Biden, in comments reported by The Washington Post and The New York Times, indicated that his decision would depend on whether Republicans would be willing to cut deals or would try to block Democratic proposals.  

“I think it’s gonna depend on how obstreperous they become,” he said, referring to Republicans. 


Biden added that he had "not supported the elimination of the filibuster ... but I think you have to just take a look at it."  

Spokespeople for Biden didn't immediately respond to a question about the remarks. 

Senate Democrats are under growing pressure from progressives, outside groups and some within their own caucus to eliminate the 60-vote legislative filibuster if they win back the majority in November. 

Biden, who has a long history as a dealmaker, has indicated that he hopes he'll be able to win over a bipartisan coalition in Congress that would make talk of nixing the filibuster unnecessary. 

"I think I have a pretty good record of being able to pull together Democrats and Republicans," he told the Times and the Post. "I’ve been fairly good at understanding what the limitations of a senator [are] and try to figure out how you can help them."


But supporters warn that without the structural change, Republicans will be able to block major Democratic initiatives on health care, immigration and climate change.
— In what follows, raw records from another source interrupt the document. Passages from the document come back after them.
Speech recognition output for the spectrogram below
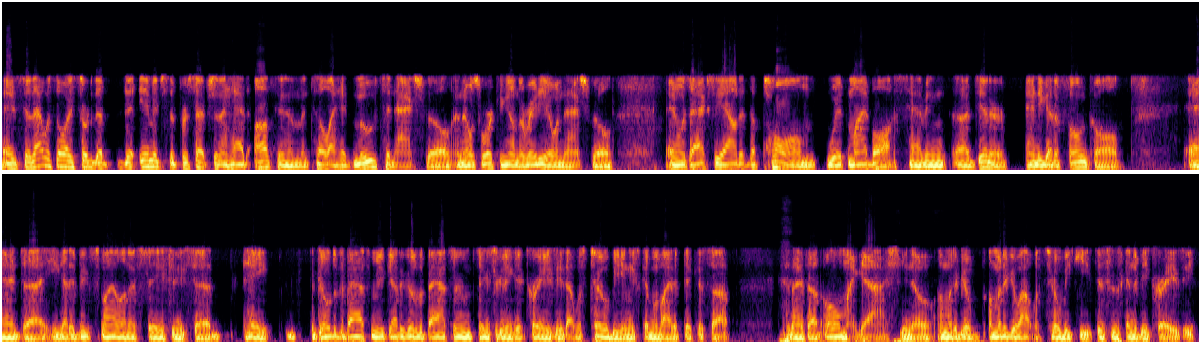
And so that was always sort of the, the image, the perception I had of him until I had moved to Nashville and I was working on the radio in Nashville and was actually out at the Palm with my boss having uh, dinner, and he got a phone call. And uh, he got a big smile on his face, and he said, "Hey, go to the bathroom. You got to go to the bathroom. Things are going to get crazy." That was Toby, and he's coming by to pick us up. And I thought, oh my gosh, you know, I'm gonna go, I'm gonna go out with Toby Keith. This is gonna be crazy.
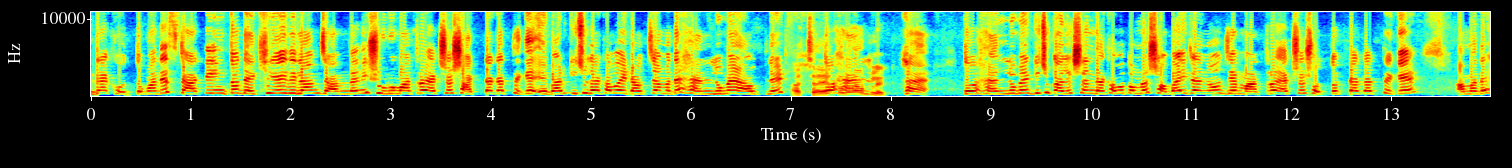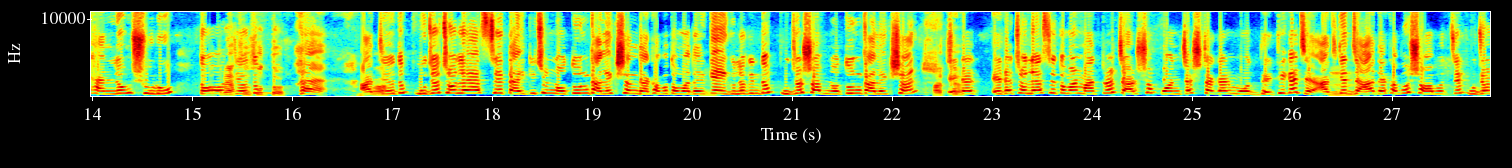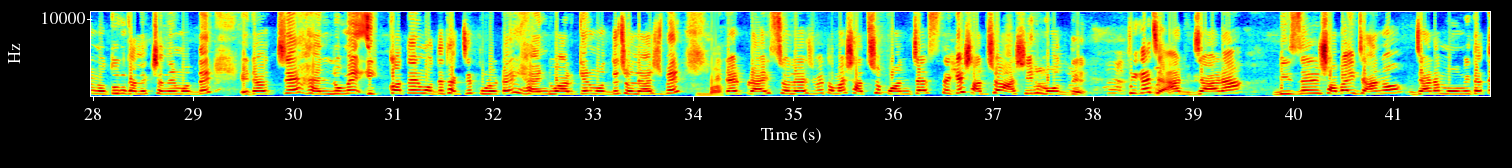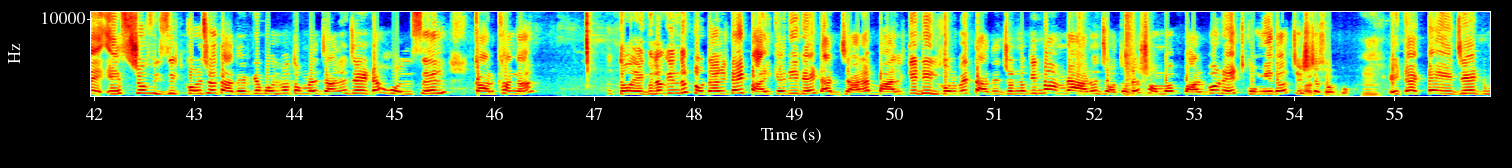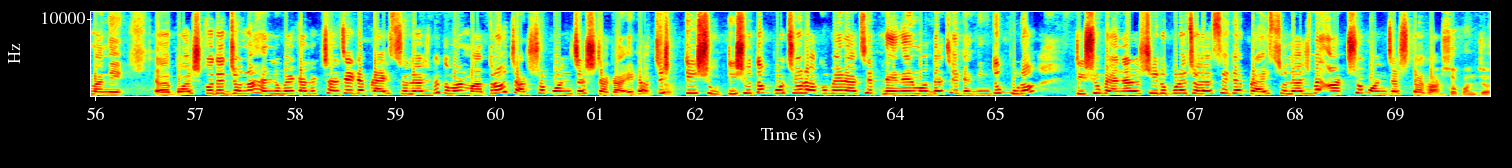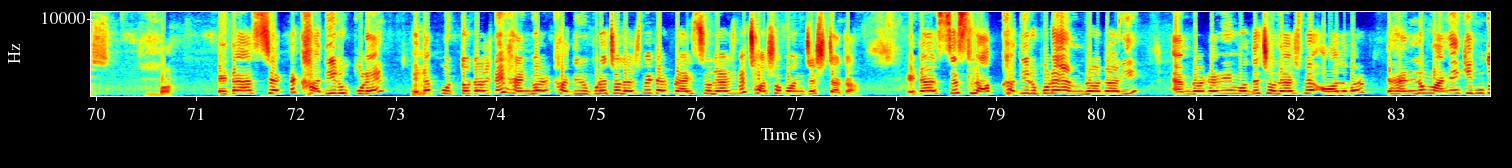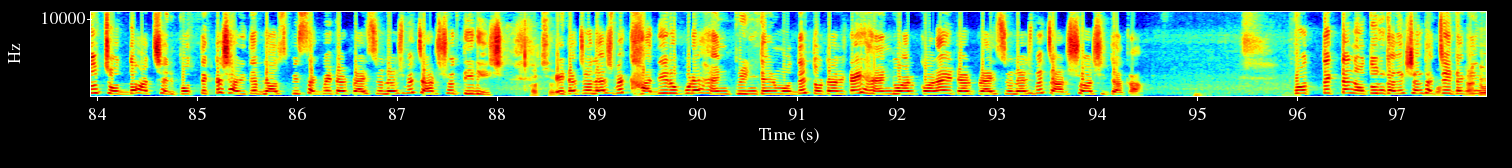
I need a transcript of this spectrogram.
দেখো তোমাদের স্টার্টিং তো দেখিয়েই দিলাম জামদানি শুরু মাত্র একশো ষাট টাকার থেকে। এবার কিছু দেখাবো এটা হচ্ছে আমাদের হ্যান্ডলুমের আউটলেট তো এত হ্যাঁ তো হ্যান্ডলুমের কিছু কালেকশন দেখাবো। তোমরা সবাই জানো যে মাত্র একশো সত্তর টাকার থেকে আমাদের হ্যান্ডলুম শুরু। তো যেহেতু হ্যাঁ আর যেহেতু পুজো চলে আসছে তাই কিছু নতুন কালেকশন দেখাবো তোমাদেরকে। এগুলো কিন্তু পুজো সব নতুন কালেকশন আচ্ছা। এটা এটা চলে আসছে তোমার মাত্র চারশো পঞ্চাশ টাকার মধ্যে ঠিক আছে? আজকে যা দেখাবো সব হচ্ছে পুজোর নতুন কালেকশনের মধ্যে। এটা হচ্ছে হ্যান্ডলুমে ইকতের মধ্যে থাকছে পুরোটাই হ্যান্ড ওয়ার্কের মধ্যে চলে আসবে। এটার প্রাইস চলে আসবে তোমার সাতশো পঞ্চাশ থেকে সাতশো আশির মধ্যে ঠিক আছে? আর যারা বিজনেস, সবাই জানো, যারা মৌমিতাতে এসছো ভিজিট করেছ, তাদেরকে বলব, তোমরা জানো যে এটা হোলসেল কারখানা। তো এগুলো কিন্তু টোটালটাই পাইকারি রেট আর যারা বাল্কে ডিল করবে তাদের জন্য কিন্তু আমরা আরও যতটা সম্ভব পারব রেট কমিয়ে দেওয়ার চেষ্টা আচ্ছা, করব। এটা একটা এজেড মানে বয়স্কদের জন্য হ্যান্ডলুমের কালেকশন আছে এটা প্রাইস চলে আসবে তোমার মাত্র চারশো পঞ্চাশ টাকা। এটা হচ্ছে আচ্ছা। টিস্যু টিস্যু তো প্রচুর রকমের আছে প্লেনের মধ্যে আছে এটা কিন্তু পুরো টিস্যু বেনারসির উপরে চলে আসছে এটা প্রাইস চলে আসবে আটশো পঞ্চাশ টাকা। আটশো পঞ্চাশ। বাহ। এটা আসছে একটা খাদির উপরে। এটা টোটালটাই হ্যান্ডওয়ার খাদির উপরে চলে আসবে এটার প্রাইস চলে আসবে ছশো পঞ্চাশ টাকা। এটা আসছে স্লাব খাদির উপরে এমব্রয়ডারি এমব্রয়ডারির মধ্যে চলে আসবে অল ওভার হ্যান্ডলুম মানে কিন্তু চোদ্দ হাত শাড়ি প্রত্যেকটা শাড়িতে ব্লাউজ পিস থাকবে এটার প্রাইস চলে আসবে চারশো তিরিশ। আচ্ছা। এটা চলে আসবে খাদির উপরে হ্যান্ড প্রিন্টের মধ্যে টোটালটাই হ্যান্ড ওয়ার্ক করা এটার প্রাইস চলে আসবে চারশো আশি টাকা। প্রত্যেকটা নতুন কালেকশন থাকছে এটা কিন্তু।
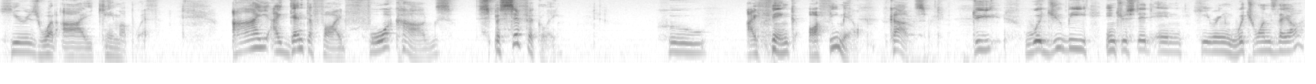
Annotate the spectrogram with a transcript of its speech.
Here's what I came up with. I identified four cogs specifically who I think are female cogs. Do you, would you be interested in hearing which ones they are?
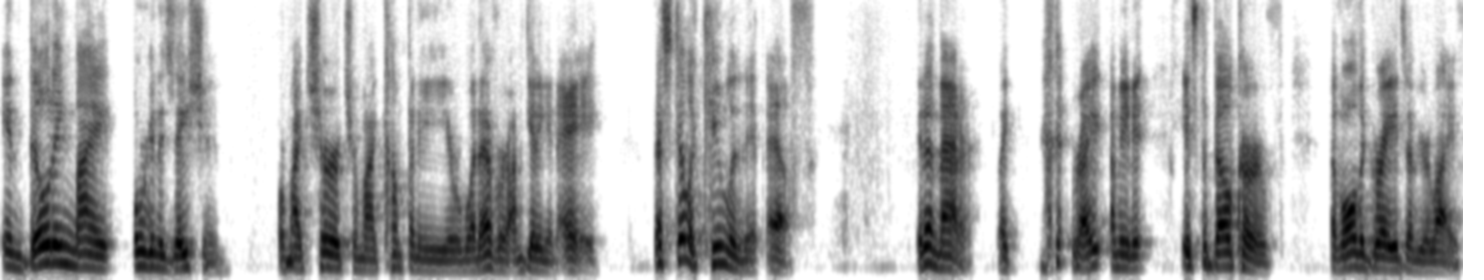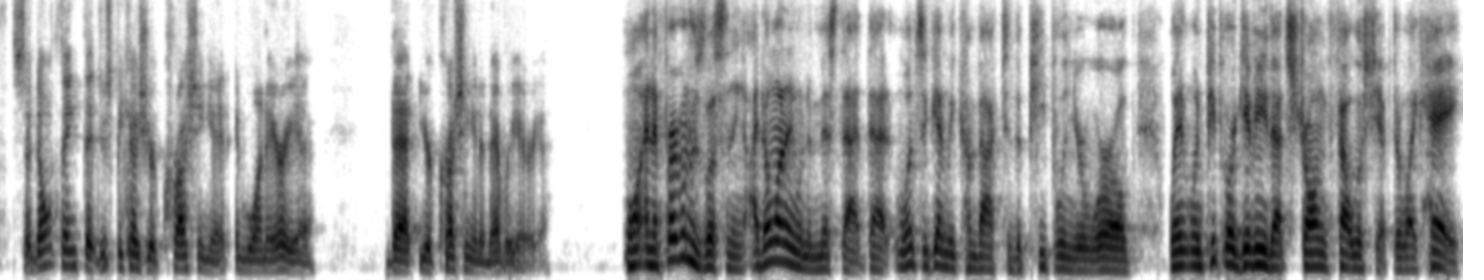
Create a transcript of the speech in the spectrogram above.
in building my organization or my church or my company or whatever i'm getting an a. That's still a cumulative f. It doesn't matter. Like right? I mean it it's the bell curve of all the grades of your life. So don't think that just because you're crushing it in one area that you're crushing it in every area Well, and for everyone who's listening, I don't want anyone to miss that. That once again, we come back to the people in your world. When when people are giving you that strong fellowship, they're like, "Hey,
Under the filibuster, legislation needs 60 votes to overcome procedural hurdles and ultimately pass. Though Democrats are feeling increasingly confident in their ability to win back the majority, they are not expected to get 60 seats. 

Sen. Jeff MerkleyJeff MerkleyBiden expands on Obama ethics pledge Biden signs executive order invoking 2-year lobbying ban for appointees K Street navigates virtual inauguration week MORE (D-Ore.) said last month that he was circulating ideas to his Democratic colleagues about a larger package of rules changes, including filibuster reform

Nixing the 60-vote filibuster has gained steam within the caucus. Sen. Chris CoonsChris Andrew CoonsHawley files ethics counter-complaint against seven Democratic senators Moderates vow to 'be a force' under Biden Democrats seek answers on impact of Russian cyberattack on Justice Department, Courts MORE (D-Del.) — a close Biden ally who previously led a 2017 letter on preserving the filibuster — indicated last month that he was open to discussing its elimination. 

"I will not stand idly by for four years and watch the Biden administration's initiatives blocked at every turn,” Coons told Politico. 

Democrats would likely have to go "nuclear" to get rid of the 60-vote filibuster, meaning they would need a simple majority and are all but guaranteed to get no Republican votes for the move. 

Whether they could get rid of the filibuster remains unclear given opposition from some of the Democratic caucus. Sens. Joe ManchinJoseph (Joe) ManchinMcConnell: Power-sharing deal can proceed after Manchin, Sinema back filibuster Budowsky: A Biden-McConnell state of emergency summit Manchin vows that he won't vote to kill filibuster 'under any condition' MORE (D-W.Va.) and Angus KingAngus KingModerates vow to 'be a force' under Biden Biden officials hold call with bipartisan group of senators on coronavirus relief plan The next pandemic may be cyber — How Biden administration can stop it MORE (I-Maine), who caucuses with Democrats, have said they oppose getting rid of it

The filibuster has become an increasingly endangered species in the Senate in recent years. 

Democrats nixed the 60-vote filibuster for all executive nominations and most judicial nominees in 2013. Meanwhile, Republicans in 2017 got rid of the same threshold for Supreme Court nominees. 

Biden, if he wins the White House, wouldn't have a formal vote in nixing the 60-vote legislative filibuster, but his support for the move would build pressure on Senate Democrats.